Similar issues arise when implementing mirroring of heavily used transactional databases. Most database management systems implement locks on transactional databases, which renders mirrors minutes if not hours behind the active database. Storage virtualization tricks the DBMS into thinking that it is writing and reading from a single database, allowing for real-time replication.

Pitfalls of Storage Virtualization

There is bias against virtualizing storage, mostly based on experiences of early adopters when many solutions were buggy and implementations failed. The technology has since then matured, but it is still based on proprietary and incompatible devices, which make switching platforms difficult. After virtualizing, switching providers is difficult and therefore due diligence and comprehensive analysis of possible solutions including factoring in of long-term needs is required.

A persistent myth of performance hits associated with virtualization hinder adoption of virtualization for some organizations. However, as we have seen from the examples above, virtualization can enhance system throughput. By caching data used by high-performance and real-time applications while routing infrequently used data to slower storage devices, correctly implemented storage virtualization improves performance when compared to non-virtualized storage.

Summarizing Storage Virtualization

Storage virtualization is the unification of diverse storage media into a common, centrally managed pool achieved via software or hardware.
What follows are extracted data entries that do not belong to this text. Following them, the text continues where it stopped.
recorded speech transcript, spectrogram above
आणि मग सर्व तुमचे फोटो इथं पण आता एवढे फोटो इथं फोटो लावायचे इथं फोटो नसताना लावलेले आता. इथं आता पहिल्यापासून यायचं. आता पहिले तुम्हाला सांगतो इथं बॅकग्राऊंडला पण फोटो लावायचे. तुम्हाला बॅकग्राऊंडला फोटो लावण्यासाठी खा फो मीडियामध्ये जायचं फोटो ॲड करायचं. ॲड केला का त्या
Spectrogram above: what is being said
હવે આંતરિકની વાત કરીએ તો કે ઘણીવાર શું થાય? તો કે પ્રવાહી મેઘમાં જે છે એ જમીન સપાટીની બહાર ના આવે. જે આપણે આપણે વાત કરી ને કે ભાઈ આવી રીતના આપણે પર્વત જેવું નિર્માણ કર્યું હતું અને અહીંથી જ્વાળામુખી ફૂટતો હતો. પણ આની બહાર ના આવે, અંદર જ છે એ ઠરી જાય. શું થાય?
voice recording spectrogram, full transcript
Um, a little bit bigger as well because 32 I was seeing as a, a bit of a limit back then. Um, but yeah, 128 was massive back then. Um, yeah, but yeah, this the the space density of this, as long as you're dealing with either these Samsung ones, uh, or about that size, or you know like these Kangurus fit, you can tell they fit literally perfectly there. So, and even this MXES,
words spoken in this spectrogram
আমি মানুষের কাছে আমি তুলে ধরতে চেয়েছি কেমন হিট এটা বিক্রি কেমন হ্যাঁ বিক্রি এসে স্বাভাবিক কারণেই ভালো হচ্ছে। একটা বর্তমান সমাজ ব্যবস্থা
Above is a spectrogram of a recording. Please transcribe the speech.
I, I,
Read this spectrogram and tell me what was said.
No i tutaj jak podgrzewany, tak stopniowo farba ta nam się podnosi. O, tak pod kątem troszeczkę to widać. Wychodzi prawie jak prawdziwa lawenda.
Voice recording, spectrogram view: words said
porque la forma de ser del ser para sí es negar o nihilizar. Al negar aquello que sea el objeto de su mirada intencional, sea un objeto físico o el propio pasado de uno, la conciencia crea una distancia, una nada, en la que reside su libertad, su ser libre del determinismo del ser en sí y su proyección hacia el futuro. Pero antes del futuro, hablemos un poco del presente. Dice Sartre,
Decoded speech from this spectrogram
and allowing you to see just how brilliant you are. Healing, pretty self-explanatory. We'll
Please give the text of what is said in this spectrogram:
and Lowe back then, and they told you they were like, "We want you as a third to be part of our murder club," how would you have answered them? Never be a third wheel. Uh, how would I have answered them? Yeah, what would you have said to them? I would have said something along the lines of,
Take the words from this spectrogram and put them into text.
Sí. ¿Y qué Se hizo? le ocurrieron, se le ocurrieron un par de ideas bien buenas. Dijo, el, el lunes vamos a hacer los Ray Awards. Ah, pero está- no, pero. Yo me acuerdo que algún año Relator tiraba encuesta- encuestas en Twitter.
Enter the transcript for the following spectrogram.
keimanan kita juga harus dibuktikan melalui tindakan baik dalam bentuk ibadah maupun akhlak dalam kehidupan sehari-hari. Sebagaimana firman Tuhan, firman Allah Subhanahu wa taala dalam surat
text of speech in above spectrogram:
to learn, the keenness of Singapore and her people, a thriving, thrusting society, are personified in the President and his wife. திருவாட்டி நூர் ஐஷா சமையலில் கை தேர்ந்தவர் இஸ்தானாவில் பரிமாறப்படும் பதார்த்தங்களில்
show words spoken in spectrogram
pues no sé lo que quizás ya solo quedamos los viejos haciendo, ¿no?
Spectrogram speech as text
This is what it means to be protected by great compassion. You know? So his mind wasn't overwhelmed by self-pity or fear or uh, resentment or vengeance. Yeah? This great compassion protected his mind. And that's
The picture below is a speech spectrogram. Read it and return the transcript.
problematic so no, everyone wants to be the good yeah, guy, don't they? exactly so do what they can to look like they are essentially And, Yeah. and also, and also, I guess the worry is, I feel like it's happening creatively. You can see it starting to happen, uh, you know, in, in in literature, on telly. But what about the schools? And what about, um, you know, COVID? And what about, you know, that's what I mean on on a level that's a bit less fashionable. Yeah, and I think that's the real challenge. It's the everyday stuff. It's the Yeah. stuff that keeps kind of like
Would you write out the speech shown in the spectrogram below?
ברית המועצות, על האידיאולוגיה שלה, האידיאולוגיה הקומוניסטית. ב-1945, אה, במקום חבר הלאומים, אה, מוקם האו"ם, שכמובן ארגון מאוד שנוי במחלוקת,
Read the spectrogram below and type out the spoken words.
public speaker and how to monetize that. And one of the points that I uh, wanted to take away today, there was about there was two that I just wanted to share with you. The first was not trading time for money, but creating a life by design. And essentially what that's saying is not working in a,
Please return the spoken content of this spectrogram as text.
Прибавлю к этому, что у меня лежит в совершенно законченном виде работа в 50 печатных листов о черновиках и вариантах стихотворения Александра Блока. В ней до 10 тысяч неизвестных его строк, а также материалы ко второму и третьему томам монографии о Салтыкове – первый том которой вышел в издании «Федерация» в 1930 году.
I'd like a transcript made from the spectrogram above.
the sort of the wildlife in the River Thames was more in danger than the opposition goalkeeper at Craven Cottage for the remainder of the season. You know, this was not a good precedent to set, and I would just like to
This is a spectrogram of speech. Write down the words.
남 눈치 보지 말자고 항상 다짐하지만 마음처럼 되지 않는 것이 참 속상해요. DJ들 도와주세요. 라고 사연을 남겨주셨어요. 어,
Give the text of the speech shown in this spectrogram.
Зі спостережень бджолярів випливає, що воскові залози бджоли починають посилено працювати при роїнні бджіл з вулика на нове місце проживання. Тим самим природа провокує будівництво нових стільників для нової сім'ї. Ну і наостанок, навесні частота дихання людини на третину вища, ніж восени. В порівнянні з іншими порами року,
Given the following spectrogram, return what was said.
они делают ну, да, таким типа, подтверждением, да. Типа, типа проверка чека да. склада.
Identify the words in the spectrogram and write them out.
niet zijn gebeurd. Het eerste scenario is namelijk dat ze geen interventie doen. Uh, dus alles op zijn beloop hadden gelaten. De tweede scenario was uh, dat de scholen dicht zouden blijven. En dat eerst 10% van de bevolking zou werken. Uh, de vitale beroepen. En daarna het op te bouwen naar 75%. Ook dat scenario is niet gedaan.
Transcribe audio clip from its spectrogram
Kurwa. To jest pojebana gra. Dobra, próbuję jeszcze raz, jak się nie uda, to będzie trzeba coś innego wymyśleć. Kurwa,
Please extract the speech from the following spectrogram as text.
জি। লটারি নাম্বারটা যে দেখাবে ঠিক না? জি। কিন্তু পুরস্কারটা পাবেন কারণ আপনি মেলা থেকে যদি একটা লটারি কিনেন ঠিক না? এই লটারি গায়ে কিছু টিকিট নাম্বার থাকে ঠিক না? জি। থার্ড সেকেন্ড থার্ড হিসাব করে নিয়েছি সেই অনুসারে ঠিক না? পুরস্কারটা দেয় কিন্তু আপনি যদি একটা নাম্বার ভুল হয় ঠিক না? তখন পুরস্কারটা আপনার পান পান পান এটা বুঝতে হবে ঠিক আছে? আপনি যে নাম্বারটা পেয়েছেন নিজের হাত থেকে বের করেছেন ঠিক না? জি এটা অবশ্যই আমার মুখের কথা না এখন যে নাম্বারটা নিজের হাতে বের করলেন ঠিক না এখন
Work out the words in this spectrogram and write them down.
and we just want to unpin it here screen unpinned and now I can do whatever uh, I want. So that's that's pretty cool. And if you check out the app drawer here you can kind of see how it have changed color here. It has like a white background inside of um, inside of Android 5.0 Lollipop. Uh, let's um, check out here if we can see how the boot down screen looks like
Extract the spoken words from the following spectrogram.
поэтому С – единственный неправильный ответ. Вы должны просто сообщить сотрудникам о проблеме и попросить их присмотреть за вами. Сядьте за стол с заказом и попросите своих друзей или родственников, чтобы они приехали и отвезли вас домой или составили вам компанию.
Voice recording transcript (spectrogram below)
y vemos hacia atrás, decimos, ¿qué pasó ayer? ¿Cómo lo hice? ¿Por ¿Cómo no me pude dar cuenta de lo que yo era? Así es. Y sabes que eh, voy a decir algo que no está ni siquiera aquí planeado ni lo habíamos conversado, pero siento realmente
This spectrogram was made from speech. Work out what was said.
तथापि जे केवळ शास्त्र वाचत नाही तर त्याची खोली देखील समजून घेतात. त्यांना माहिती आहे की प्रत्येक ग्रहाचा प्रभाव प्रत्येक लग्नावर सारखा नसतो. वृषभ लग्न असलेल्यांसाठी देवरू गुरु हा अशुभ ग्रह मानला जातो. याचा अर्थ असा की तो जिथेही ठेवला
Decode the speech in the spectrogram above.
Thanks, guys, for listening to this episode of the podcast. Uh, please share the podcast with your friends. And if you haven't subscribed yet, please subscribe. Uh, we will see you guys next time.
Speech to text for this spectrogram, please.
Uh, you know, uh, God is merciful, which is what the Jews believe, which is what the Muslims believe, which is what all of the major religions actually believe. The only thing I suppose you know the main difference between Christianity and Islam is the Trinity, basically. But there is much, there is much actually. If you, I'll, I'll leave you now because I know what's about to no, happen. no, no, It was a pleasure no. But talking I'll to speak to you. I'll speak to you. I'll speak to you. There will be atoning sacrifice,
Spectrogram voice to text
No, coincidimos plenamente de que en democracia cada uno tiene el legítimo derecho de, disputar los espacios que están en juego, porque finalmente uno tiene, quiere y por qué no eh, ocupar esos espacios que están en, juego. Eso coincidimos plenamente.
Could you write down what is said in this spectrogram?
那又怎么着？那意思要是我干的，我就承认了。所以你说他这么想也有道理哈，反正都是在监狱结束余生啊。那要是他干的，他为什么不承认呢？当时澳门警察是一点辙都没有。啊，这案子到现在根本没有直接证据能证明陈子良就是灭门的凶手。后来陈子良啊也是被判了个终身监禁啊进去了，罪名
It can redress performance bottlenecks in data centers while reducing storage expenses. This is achieved by redistribution of available storage resources more equitably and responsively. In addition, storage virtualization makes storage management easier, since heterogeneous storage media can be managed from a single unified interface. The eased management results in lower administration costs, which more than compensates for the possible drawbacks of storage virtualization.